**YOUR TASK:** For the records below, give the number of lines in which "then" appears, and add nothing else.
· · ·
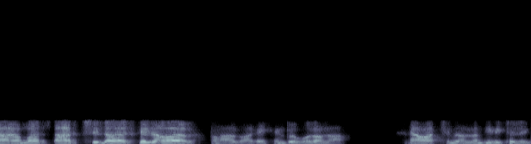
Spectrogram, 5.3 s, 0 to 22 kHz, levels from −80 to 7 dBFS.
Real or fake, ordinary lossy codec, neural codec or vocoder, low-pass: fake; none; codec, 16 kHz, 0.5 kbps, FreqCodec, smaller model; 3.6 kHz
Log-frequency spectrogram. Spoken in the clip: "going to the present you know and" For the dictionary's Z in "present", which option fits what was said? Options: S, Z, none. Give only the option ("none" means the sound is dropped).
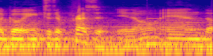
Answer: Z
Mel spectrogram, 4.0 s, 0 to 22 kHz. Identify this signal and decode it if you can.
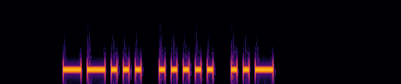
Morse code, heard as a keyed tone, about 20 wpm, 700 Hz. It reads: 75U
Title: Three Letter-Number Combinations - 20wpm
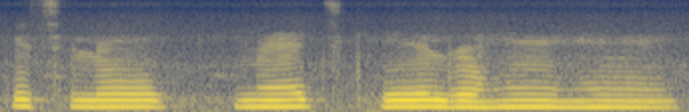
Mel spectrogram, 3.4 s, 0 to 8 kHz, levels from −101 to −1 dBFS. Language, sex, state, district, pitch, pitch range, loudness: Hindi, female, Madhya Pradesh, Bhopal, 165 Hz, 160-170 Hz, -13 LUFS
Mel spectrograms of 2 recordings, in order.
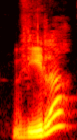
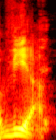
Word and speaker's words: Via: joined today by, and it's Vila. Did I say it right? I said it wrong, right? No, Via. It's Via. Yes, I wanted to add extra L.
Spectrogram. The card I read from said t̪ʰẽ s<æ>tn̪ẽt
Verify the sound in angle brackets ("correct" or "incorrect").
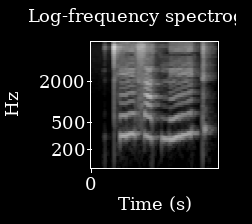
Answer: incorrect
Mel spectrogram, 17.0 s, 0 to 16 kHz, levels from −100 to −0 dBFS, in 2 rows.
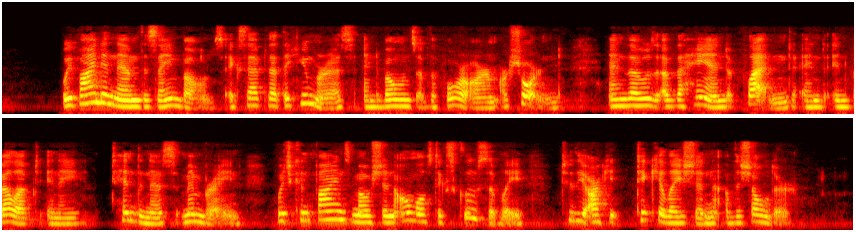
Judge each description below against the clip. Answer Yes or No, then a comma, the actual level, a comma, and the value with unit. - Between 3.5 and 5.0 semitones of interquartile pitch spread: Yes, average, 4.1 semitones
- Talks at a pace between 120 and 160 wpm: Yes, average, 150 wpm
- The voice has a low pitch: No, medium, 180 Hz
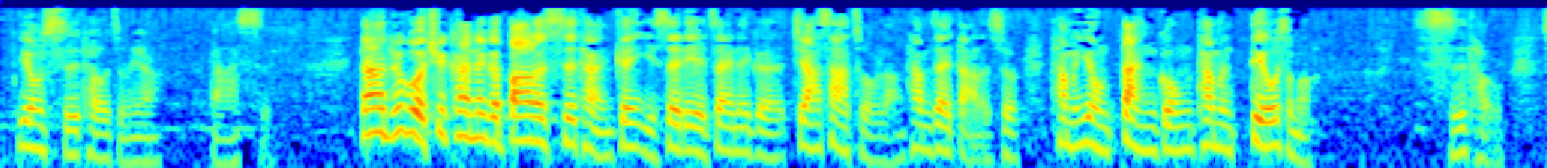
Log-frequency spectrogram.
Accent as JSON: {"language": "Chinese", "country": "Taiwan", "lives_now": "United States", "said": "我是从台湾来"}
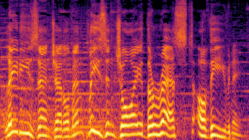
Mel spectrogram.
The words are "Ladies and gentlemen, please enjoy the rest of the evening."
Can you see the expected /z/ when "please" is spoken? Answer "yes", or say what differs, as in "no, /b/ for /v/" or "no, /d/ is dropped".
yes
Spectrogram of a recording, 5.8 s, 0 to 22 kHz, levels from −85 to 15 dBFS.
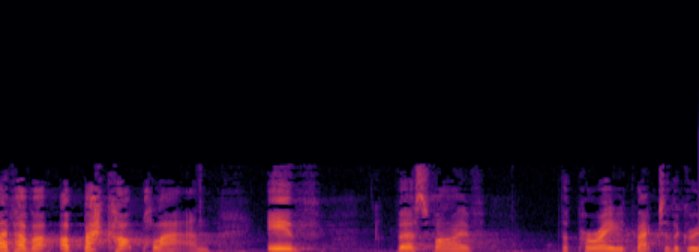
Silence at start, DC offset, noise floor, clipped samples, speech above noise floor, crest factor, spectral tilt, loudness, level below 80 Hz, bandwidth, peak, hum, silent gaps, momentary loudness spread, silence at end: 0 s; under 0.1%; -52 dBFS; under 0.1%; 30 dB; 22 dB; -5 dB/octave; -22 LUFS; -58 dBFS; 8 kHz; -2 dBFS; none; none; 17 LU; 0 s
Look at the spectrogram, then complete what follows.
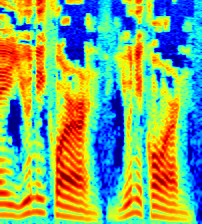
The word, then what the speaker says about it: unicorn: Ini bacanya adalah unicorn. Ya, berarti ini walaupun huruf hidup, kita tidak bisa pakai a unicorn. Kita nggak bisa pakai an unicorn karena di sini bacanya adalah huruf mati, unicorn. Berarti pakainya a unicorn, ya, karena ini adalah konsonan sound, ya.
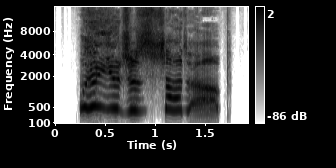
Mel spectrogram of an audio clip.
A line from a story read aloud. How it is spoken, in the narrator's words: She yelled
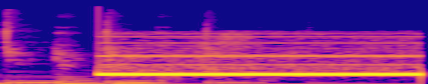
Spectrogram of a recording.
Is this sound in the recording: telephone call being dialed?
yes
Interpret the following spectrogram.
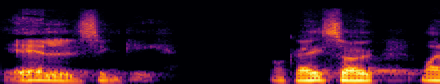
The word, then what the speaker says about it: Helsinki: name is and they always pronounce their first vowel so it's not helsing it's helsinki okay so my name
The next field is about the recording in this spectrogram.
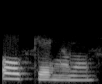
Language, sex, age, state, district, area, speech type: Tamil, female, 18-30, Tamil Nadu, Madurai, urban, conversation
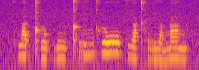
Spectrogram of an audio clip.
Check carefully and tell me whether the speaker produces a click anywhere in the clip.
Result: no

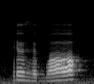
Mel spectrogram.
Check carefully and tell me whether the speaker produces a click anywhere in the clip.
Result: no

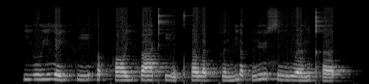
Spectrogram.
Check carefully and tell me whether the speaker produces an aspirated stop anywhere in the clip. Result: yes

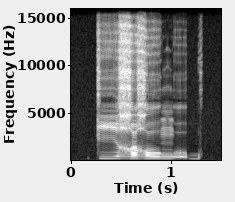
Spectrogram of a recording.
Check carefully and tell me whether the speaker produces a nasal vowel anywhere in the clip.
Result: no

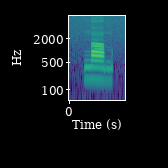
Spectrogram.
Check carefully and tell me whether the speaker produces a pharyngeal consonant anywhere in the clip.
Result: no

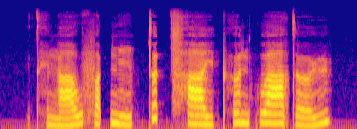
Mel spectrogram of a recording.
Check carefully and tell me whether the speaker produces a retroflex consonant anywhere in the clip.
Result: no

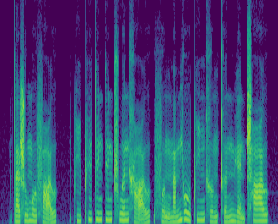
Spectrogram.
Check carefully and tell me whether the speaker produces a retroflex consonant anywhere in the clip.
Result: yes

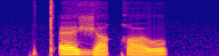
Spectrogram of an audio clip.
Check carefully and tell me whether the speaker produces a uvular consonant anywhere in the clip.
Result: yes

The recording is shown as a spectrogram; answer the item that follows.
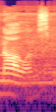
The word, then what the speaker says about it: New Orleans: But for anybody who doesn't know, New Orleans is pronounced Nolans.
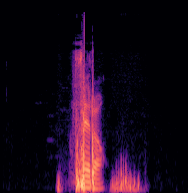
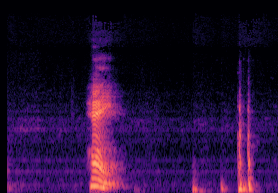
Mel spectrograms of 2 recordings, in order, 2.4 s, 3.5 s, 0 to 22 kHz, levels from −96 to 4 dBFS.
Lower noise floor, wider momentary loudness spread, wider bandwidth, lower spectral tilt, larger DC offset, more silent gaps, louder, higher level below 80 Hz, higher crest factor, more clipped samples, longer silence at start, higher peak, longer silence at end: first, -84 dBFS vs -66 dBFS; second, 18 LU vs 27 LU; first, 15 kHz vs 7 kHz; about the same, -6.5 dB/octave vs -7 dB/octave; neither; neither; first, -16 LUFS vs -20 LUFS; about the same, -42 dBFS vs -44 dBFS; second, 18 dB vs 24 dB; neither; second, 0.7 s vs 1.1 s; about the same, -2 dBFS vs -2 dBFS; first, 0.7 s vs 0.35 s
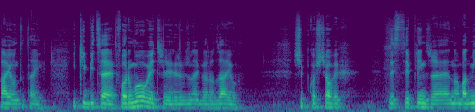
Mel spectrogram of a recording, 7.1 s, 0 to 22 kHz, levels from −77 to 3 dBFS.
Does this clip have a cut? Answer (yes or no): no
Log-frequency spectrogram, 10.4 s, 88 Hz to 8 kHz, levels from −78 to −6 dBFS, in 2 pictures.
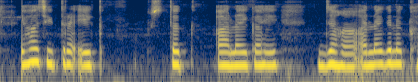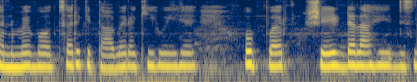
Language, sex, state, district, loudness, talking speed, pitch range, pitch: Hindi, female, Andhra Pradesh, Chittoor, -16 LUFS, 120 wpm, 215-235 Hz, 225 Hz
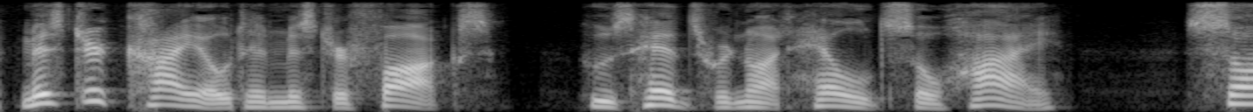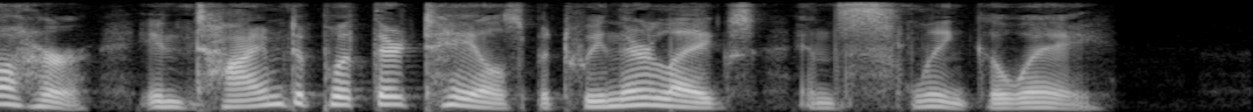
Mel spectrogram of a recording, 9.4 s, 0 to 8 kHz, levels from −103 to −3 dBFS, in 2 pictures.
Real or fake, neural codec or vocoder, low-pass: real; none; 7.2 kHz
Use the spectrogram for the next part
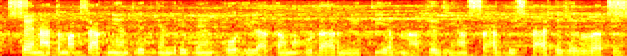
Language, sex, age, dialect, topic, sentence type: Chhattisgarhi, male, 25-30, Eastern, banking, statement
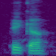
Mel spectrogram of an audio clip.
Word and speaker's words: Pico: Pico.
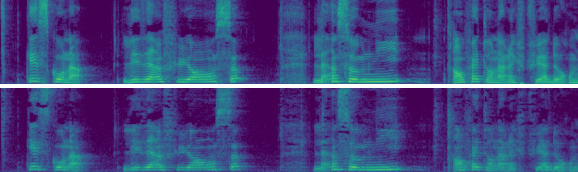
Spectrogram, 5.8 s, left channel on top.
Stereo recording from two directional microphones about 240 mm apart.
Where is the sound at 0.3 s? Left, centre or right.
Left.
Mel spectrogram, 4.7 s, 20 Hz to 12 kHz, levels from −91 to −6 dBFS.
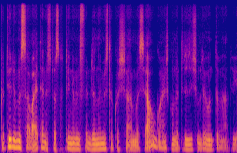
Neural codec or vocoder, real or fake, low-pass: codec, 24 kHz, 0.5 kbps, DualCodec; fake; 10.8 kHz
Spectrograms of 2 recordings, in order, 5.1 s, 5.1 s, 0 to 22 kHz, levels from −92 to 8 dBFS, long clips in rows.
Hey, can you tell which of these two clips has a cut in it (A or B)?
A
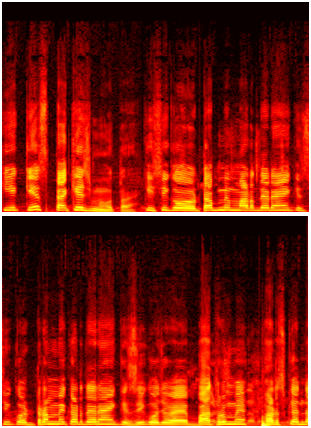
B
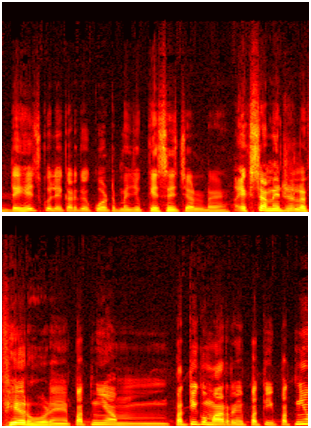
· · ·
**YOUR SOLUTION:** 5